Third Coast on the Web

From Sandy Longhorn, a lovely review of the Midwest Symposium in the Fall 2010 issue of Third Coast: Myself the only Kangaroo among the Beauty: What I'm Reading: Third Coast Fall 2010.

Monday, December 6, 2010

A Case for Contests

In January 2009, I read an article in Poets &Writers titled "A Case for Contests." And Jacob M. Appel's succinct points and optimistic attitude have stuck with me.

In the article Appel makes his stand for literary contests.  Pointing out rightly that contests are a great equalizer.  Any above board contest is reviewed anonymously, and gives "each contestant an assessment of the work by a judge who does not know the author’s identity." No publishing credits? No problem. At Third Coast, a staff member removes all cover letters along with any other identifying information that may arrive with the submission. (I should know; I sorted out several hundred submissions last year while I was Managing Editor.) From there the submission is given a number and sent along to editorial readers. "In the submissions pool at a literary contest," Appel writes, "nobody knows you’re not Alice Munro or Joyce Carol Oates. Contest participants can’t hide behind a laundry list of previous publishing credits, or an MFA from Iowa, or their good fortune in having once escorted one of the journal’s senior editors to the high school prom."

Appel also points out that the pool is smaller in the contest--dropping from competing with several thousand entries to several hundred in the case of a modestly sized magazine--and the best writing quickly rises to the top. "The other significant benefit of entering writing contests, if you are fortunate enough to win or even to rank highly, is that a strong performance often provides far more exposure than publication through the traditional submission channels."

In the full article, Appel lays out some math for when a contest reading fee is reasonable and when it's too much: as long as the fee is 20% of the offered prize or less, then the fee is reasonable. (At least I'm attributing it to Appel though it might have been another P&W article.) What he doesn't say is that many contests offer single issue or year-long subscriptions when you pay the fee. As a writer, these are the only contests I enter because I always know I'll get something for my money. (BTW I make a lousy gambler, I'm never willing to go for the risky bet.)

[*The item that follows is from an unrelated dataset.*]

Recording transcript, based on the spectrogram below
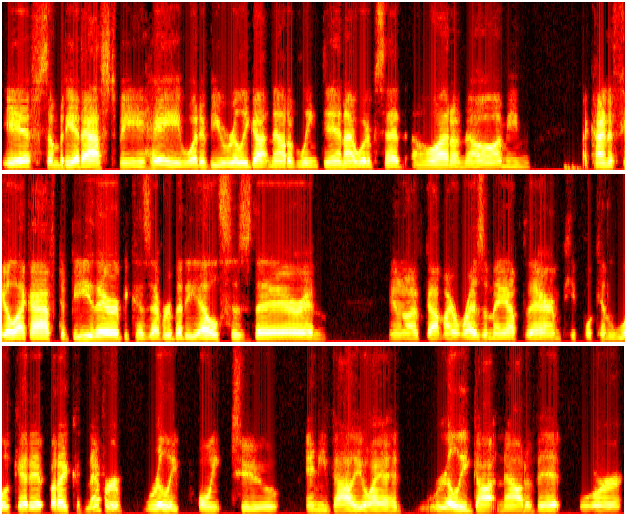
if somebody had asked me, "Hey, what have you really gotten out of LinkedIn?" I would have said, "Oh, I don't know. I mean, I kind of feel like I have to be there because everybody else is there and you know, I've got my resume up there and people can look at it, but I could never really point to any value I had really gotten out of it or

Appel reasons:
While a single contest fee is not going to drive even the poorest writer into bankruptcy, once one starts sending out ten- and twenty-dollar checks by the handful, the sacrifices entailed may seem prohibitive. Yet I urge my students to submit their fees anyway. Find a way! If they were studying to be physicians or attorneys, I remind them, they would pay far greater sums for multiple years of schooling—banking on a future payoff. To my mind, creative writing is as much a career as medicine or law, even if the odds of meaningful financial payoff are considerably lower (especially if you’re a poet). I also remind my students that many of them have already spent small fortunes in pursuit of graduate education in writing. Now that they are ready to tackle the literary marketplace, contests are not the place to begin nickel-and-diming. If one is willing to expend months or even years polishing a manuscript, one should be willing to spend a reasonable sum to give it a fair shake in the world. (I also point out that it takes only one contest win of five hundred or a thousand dollars to earn back their outlay and then some.)
Appel ends his article with the notion that the contest's greatest appeal is that somebody has to win. As last year's winner of the fiction contest John Matthew Fox told can attest, it only takes one submission: the Third Coast fiction and poetry contest was the the first place he submitted his story "Fatu Ma Futi" to.

Eileen Wiedbrauk is currently Third Coast's creative nonfiction editor. 2010 fiction contest winner "Fatu Ma Futi" by John Matthew Fox and the poetry contest winner "Before Knowing Remembers" by Jake Adam York, can be found in the Fall 2010 issue, out now! Look for an interview with contest winner Fox on the blog in the near future.  Contest guidelines for the 2011 Third Coast Fiction & Poetry Contest can be found here.  Appel's article can be found in the January 2009 print issue of Poets & Writers or online elsewhere.